A New York Times Best Seller
Winner of the 2019 National Book Award for Nonfiction
A brilliant, haunting and unforgettable memoir from a stunning new talent about the inexorable pull of home and family, set in a shotgun house in New Orleans East.
In 1961, Sarah M. Broom’s mother Ivory Mae bought a shotgun house in the then-promising neighborhood of New Orleans East and built her world inside of it. It was the height of the Space Race and the neighborhood was home to a major NASA plant - the postwar optimism seemed assured. Widowed, Ivory Mae remarried Sarah’s father Simon Broom; their combined family would eventually number 12 children. But after Simon died, six months after Sarah’s birth, the Yellow House would become Ivory Mae’s 13th and most unruly child.
A book of great ambition, Sarah M. Broom’s The Yellow House tells a hundred years of her family and their relationship to home in a neglected area of one of America’s most mythologized cities. This is the story of a mother’s struggle against a house's entropy, and that of a prodigal daughter who left home only to reckon with the pull that home exerts, even after the Yellow House was wiped off the map after Hurricane Katrina. The Yellow House expands the map of New Orleans to include the stories of its lesser known natives, guided deftly by one of its native daughters, to demonstrate how enduring drives of clan, pride, and familial love resist and defy erasure. Located in the gap between the “Big Easy” of tourist guides and the New Orleans in which Broom was raised, The Yellow House is a brilliant memoir of place, class, race, the seeping rot of inequality, and the internalized shame that often follows. It is a transformative, deeply moving story from an unparalleled new voice of startling clarity, authority, and power.

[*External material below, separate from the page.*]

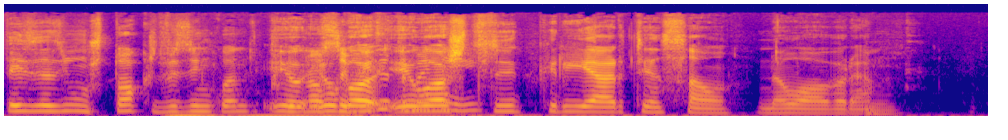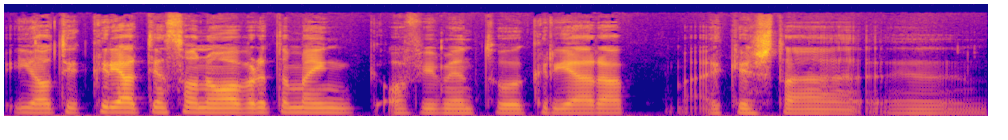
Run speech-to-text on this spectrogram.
tens ali uns toques de vez em quando. Eu, eu, eu gosto de criar tensão na obra. Hum. E ao ter criado tensão na obra também, obviamente, estou a criar a a quem está uh,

Copyright 2019 by Sarah M. Broom. Recorded by arrangement with Grove Press, an imprint of Grove Atlantic, Inc. Kei Miller, excerpt from The Cartographer Tries to Map a Way to Zion (Carcanet Press Ltd); Peter Turchi, excerpt from Maps of the Imagination: The Writer as Cartographer (Trinity University Press); excerpt from The Poetics of Space by Gaston Bachelard, translated by Maria Jolas, copyright 1958 by Presses Universitaires de France, translation copyright 1964 by Penguin Random House LLC. Used by permission of Viking Books, an imprint of Penguin Publishing Group, a division of Penguin Random House LLC. All rights reserved; Tracy K. Smith, excerpt from “Ash” from Wade in the Water. Originally from the New Yorker (November 23, 2015). Copyright 2015, 2018 by Tracy K. Smith. Reprinted with the permission of The Permissions Company, Inc. on behalf of Graywolf Press, Minneapolis, Minnesota, graywolfpress.org; LeAlan Jones, Public Domain; Yance Ford, excerpt from the film Strong Island; John Milton, excerpt from Paradise Lost. Public Domain; Unified New Orleans Plan, Public Domain; Lil Wayne, excerpt from AllHipHop.com interview in early 2006; Adrienne Rich, the lines from “Diving into the Wreck”. Copyright 2016 by the Adrienne Rich Literary Trust. Copyright 1973 by W. W. Norton & Company, Inc., from Collected Poems: 1950-2012 by Adrienne Rich. Used by permission of W. W. Norton & Company, Inc; Joan Didion, excerpt from “In the Islands” from The White Album by Joan Didion. Copyright 1979 by Joan Didion. Reprinted by permission of Farrar, Straus and Giroux; Sam Hamill, excerpt from Narrow Road to the Interior: And Other Writings (Shambhala Classics).
The Yellow House
This memoir addresses an important topic. I found the stories about the author’s family fascinating. The writing has an analytical, intellectual tone, which made it difficult to read at times. There was too much telling and not enough showing. However, the way Black residents snd Black neighborhoods in New Orleans were treated was vividly presented from many angles.